● REQUIRED ACTION
Output the lines of the listing below exactly, starting at the line containing "What was said in the recording this" and stopping after the last line, with any pictures dropped.

== INFORMATION ==

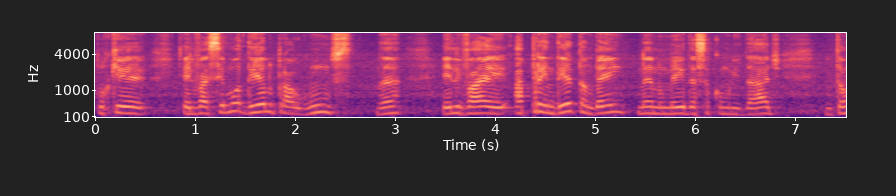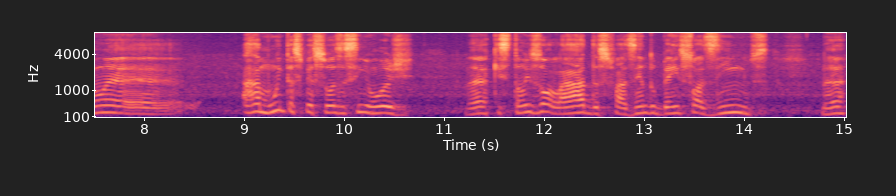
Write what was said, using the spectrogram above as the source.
porque ele vai ser modelo para alguns, né? ele vai aprender também né, no meio dessa comunidade. Então é, há muitas pessoas assim hoje, né, que estão isoladas, fazendo bem sozinhos, né,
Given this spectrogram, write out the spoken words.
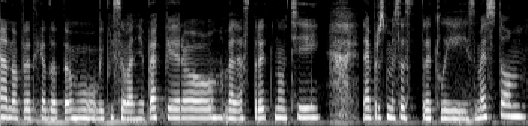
Áno, predchádza tomu vypisovanie papierov, veľa stretnutí. Najprv sme sa stretli s mestom,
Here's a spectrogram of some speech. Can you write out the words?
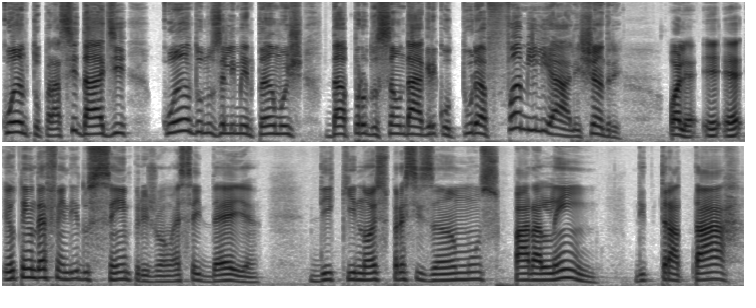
quanto para a cidade, quando nos alimentamos da produção da agricultura familiar, Alexandre? Olha, eu tenho defendido sempre, João, essa ideia de que nós precisamos, para além de tratar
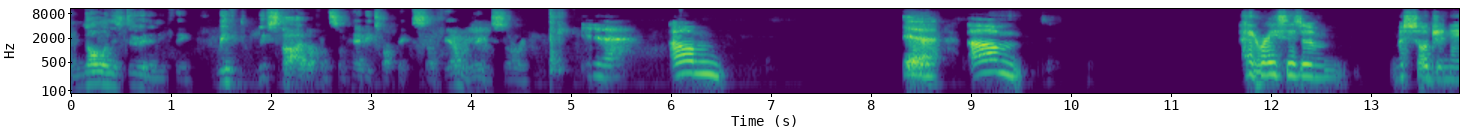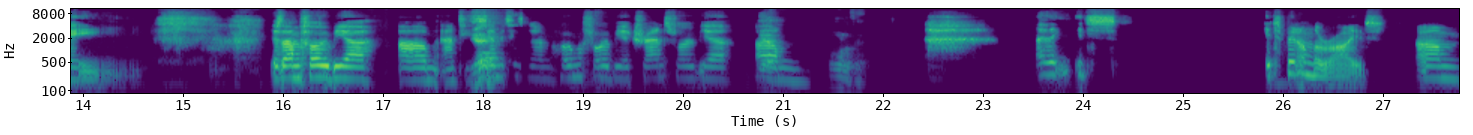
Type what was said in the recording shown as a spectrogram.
and no one is doing anything. We've we've started off on some heavy topics, Sophie. I'm really sorry. Yeah. Um. Yeah. Um. Hate racism, misogyny, Islamophobia, um, anti-Semitism, yeah. homophobia, transphobia. Yeah, um, all of it. I think it's it's been on the rise, um,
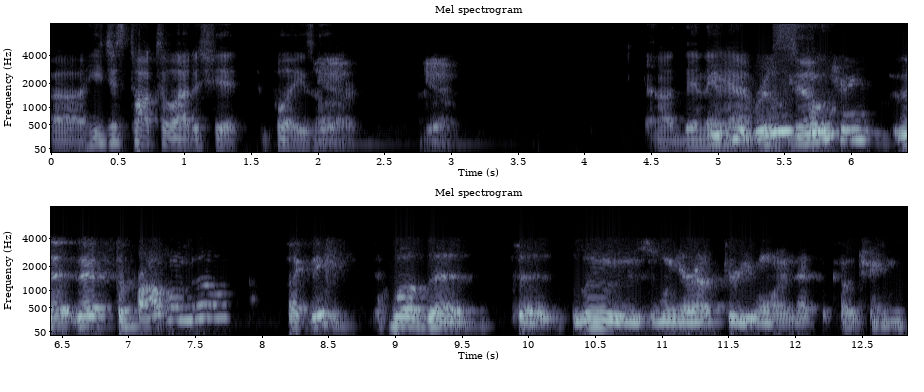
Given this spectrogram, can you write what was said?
Uh, he just talks a lot of shit and plays Yeah. hard. Yeah. Uh, then they Is it really Zoo. coaching? That, that's the problem, though. Like they, well, the to lose when you're up three one, that's a coaching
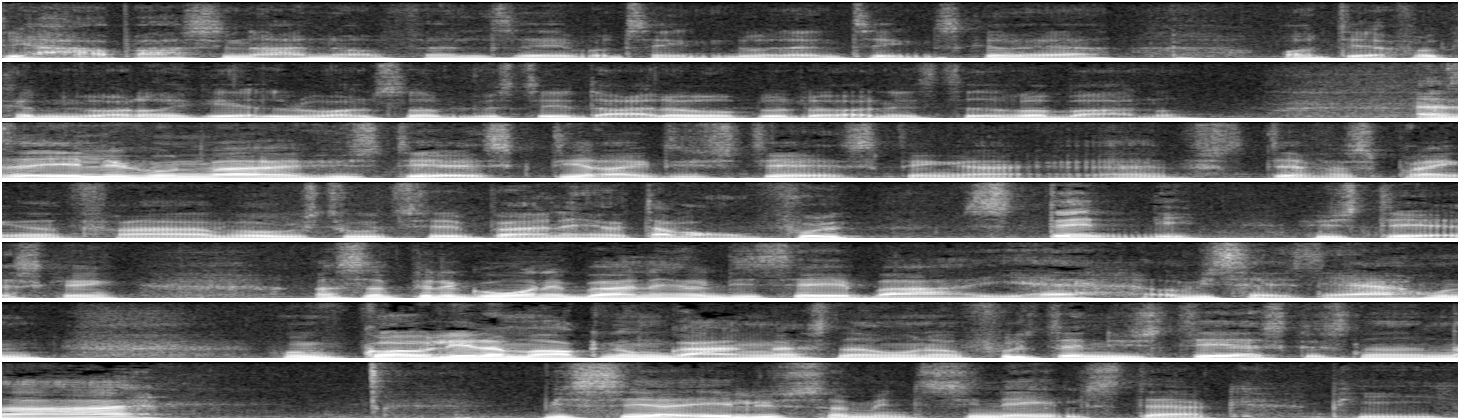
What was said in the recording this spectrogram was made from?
Det har bare sin egen opfattelse af, hvor ting, hvordan ting skal være. Og derfor kan den godt reagere lidt voldsomt, hvis det er dig, der åbner døren i stedet for barnet. Altså Ellie, hun var hysterisk, direkte hysterisk dengang. Øh, Derfor springet fra vuggestue til børnehave, der var hun fuldstændig hysterisk. Ikke? Og så pædagogerne i børnehaven, de sagde bare ja, og vi sagde, ja, hun, hun går jo lidt amok nogle gange og sådan noget. Hun er jo fuldstændig hysterisk og sådan noget. Nej, vi ser Ellie som en signalstærk pige.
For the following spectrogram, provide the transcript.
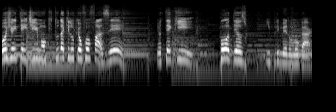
Hoje eu entendi, irmão, que tudo aquilo que eu for fazer, eu tenho que pôr Deus em primeiro lugar.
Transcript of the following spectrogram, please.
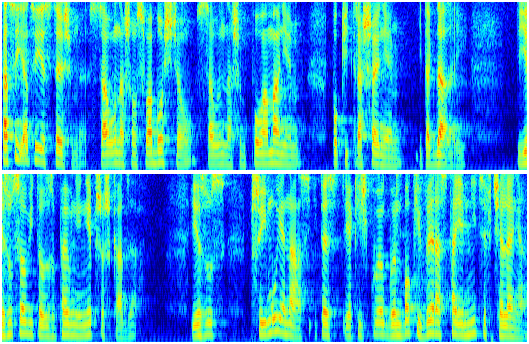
Tacy, jacy jesteśmy, z całą naszą słabością, z całym naszym połamaniem, pokitraszeniem i tak. Jezusowi to zupełnie nie przeszkadza. Jezus przyjmuje nas i to jest jakiś głę- głęboki wyraz tajemnicy wcielenia,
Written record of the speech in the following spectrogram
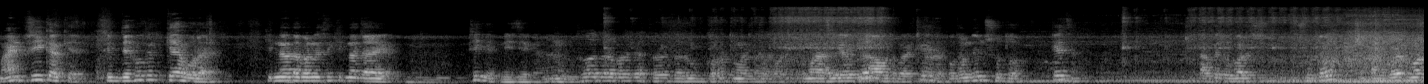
माइंड फ्री करके सिर्फ देखो कि क्या हो रहा है कितना दबाने से कितना जाएगा ठीक है নিজে কেন হুম। থোড়া থোড়া করে থোড়া থোড়া রুম করো তোমার ইচ্ছা করো। তোমার আগে নাও হতে পারে ঠিক আছে প্রথম দিন শুতো ঠিক আছে কালকে দুবার শুতো তারপরে তোমার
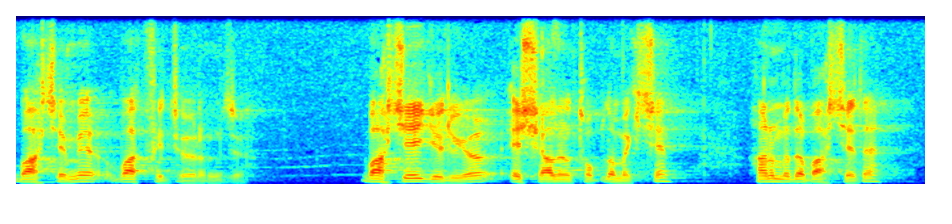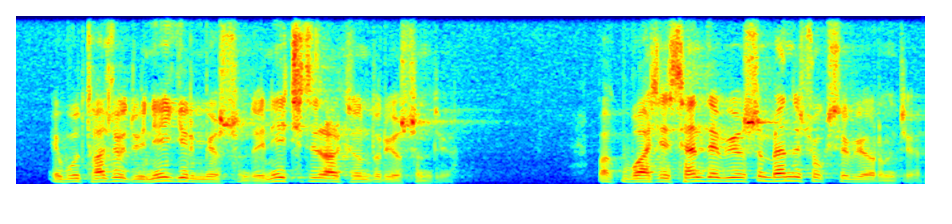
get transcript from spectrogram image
bahçemi vakfediyorum diyor. Bahçeye geliyor eşyalarını toplamak için. Hanımı da bahçede. Ebu Talha diyor, niye girmiyorsun diyor, niye çitin arkasında duruyorsun diyor. Bak bu bahçeyi sen de biliyorsun, ben de çok seviyorum diyor.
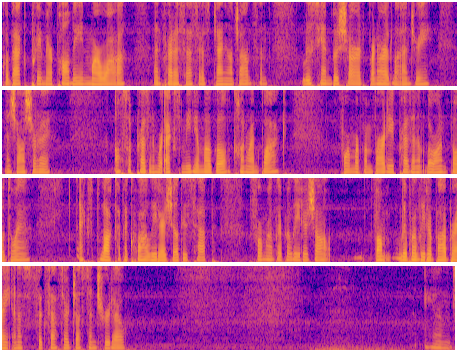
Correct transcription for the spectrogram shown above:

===

● TASK RESPONSE
What was said in the recording this spectrogram was made from?
Det har bare sin egen opfattelse af, hvor ting, hvordan ting skal være. Og derfor kan den godt reagere lidt voldsomt, hvis det er dig, der åbner døren i stedet for barnet. Altså Ellie, hun var hysterisk, direkte hysterisk dengang. Øh, Derfor springet fra vuggestue til børnehave, der var hun fuldstændig hysterisk. Ikke? Og så pædagogerne i børnehaven, de sagde bare ja, og vi sagde, ja, hun, hun går jo lidt amok nogle gange og sådan noget. Hun er jo fuldstændig hysterisk og sådan noget. Nej, vi ser Ellie som en signalstærk pige.
For the following spectrogram, provide the transcript.
Hoje eu entendi, irmão, que tudo aquilo que eu for fazer, eu tenho que pôr Deus em primeiro lugar.
Transcript of the following spectrogram, please.
Tacy, jacy jesteśmy, z całą naszą słabością, z całym naszym połamaniem, pokitraszeniem i tak. Jezusowi to zupełnie nie przeszkadza. Jezus przyjmuje nas i to jest jakiś głę- głęboki wyraz tajemnicy wcielenia,
Written record of the speech in the following spectrogram
माइंड फ्री करके सिर्फ देखो कि क्या हो रहा है कितना दबाने से कितना जाएगा ठीक है নিজে কেন হুম। থোড়া থোড়া করে থোড়া থোড়া রুম করো তোমার ইচ্ছা করো। তোমার আগে নাও হতে পারে ঠিক আছে প্রথম দিন শুতো ঠিক আছে কালকে দুবার শুতো তারপরে তোমার
get transcript from spectrogram image
bahçemi vakfediyorum diyor. Bahçeye geliyor eşyalarını toplamak için. Hanımı da bahçede. Ebu Talha diyor, niye girmiyorsun diyor, niye çitin arkasında duruyorsun diyor. Bak bu bahçeyi sen de biliyorsun, ben de çok seviyorum diyor.
Correct transcription for the spectrogram shown above:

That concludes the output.